(Stored records)

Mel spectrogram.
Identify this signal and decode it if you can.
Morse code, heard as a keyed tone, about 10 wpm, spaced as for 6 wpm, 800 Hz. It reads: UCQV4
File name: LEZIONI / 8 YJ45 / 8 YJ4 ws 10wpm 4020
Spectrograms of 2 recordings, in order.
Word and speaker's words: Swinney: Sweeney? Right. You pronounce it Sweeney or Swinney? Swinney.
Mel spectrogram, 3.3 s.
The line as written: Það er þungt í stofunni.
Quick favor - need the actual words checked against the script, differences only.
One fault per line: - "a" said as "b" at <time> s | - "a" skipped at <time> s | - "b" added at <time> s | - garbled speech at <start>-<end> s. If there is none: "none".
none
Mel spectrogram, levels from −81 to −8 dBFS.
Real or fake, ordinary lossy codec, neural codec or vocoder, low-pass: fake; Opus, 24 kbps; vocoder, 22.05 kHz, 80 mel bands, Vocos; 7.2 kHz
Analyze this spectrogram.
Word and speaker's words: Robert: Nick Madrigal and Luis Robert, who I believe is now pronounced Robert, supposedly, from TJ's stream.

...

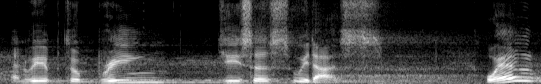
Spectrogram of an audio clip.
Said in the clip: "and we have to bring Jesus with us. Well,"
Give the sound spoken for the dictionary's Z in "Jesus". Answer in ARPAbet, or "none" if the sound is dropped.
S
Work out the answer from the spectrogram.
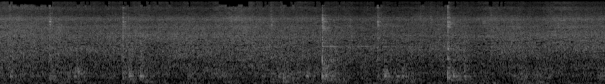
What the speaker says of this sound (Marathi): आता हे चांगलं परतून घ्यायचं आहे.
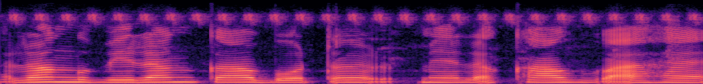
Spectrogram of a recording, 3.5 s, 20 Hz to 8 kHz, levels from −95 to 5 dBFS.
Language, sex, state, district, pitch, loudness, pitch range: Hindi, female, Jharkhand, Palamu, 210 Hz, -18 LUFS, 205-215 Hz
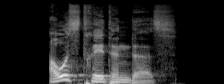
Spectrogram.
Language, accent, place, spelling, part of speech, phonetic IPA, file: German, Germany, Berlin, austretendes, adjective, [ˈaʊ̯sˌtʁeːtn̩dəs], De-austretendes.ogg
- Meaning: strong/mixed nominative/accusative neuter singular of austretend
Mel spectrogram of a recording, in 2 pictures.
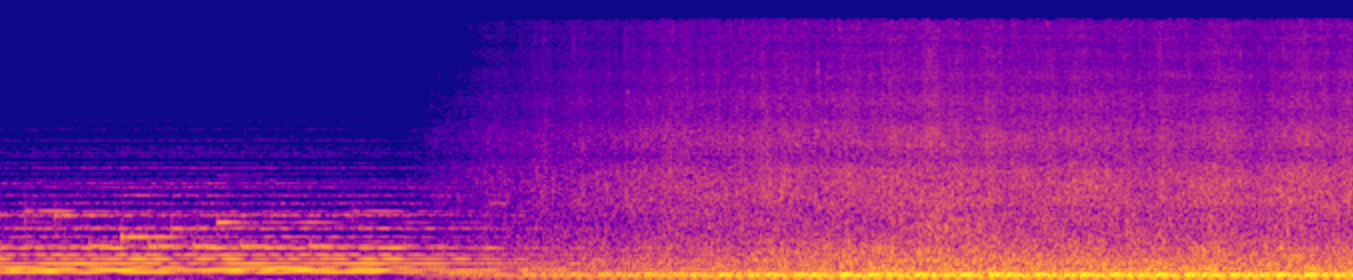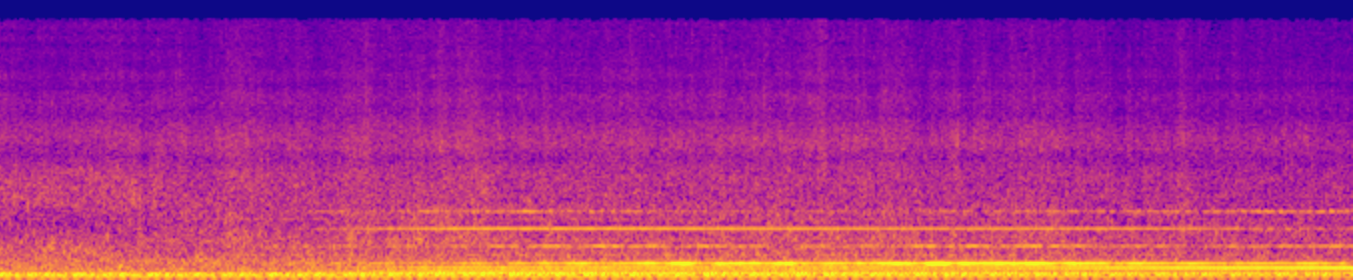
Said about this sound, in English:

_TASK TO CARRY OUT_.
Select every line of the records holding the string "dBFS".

_OUTPUT BELOW_.
Mel spectrogram, levels from −81 to −8 dBFS.
Spectrogram of a recording, 3.5 s, 20 Hz to 8 kHz, levels from −95 to 5 dBFS.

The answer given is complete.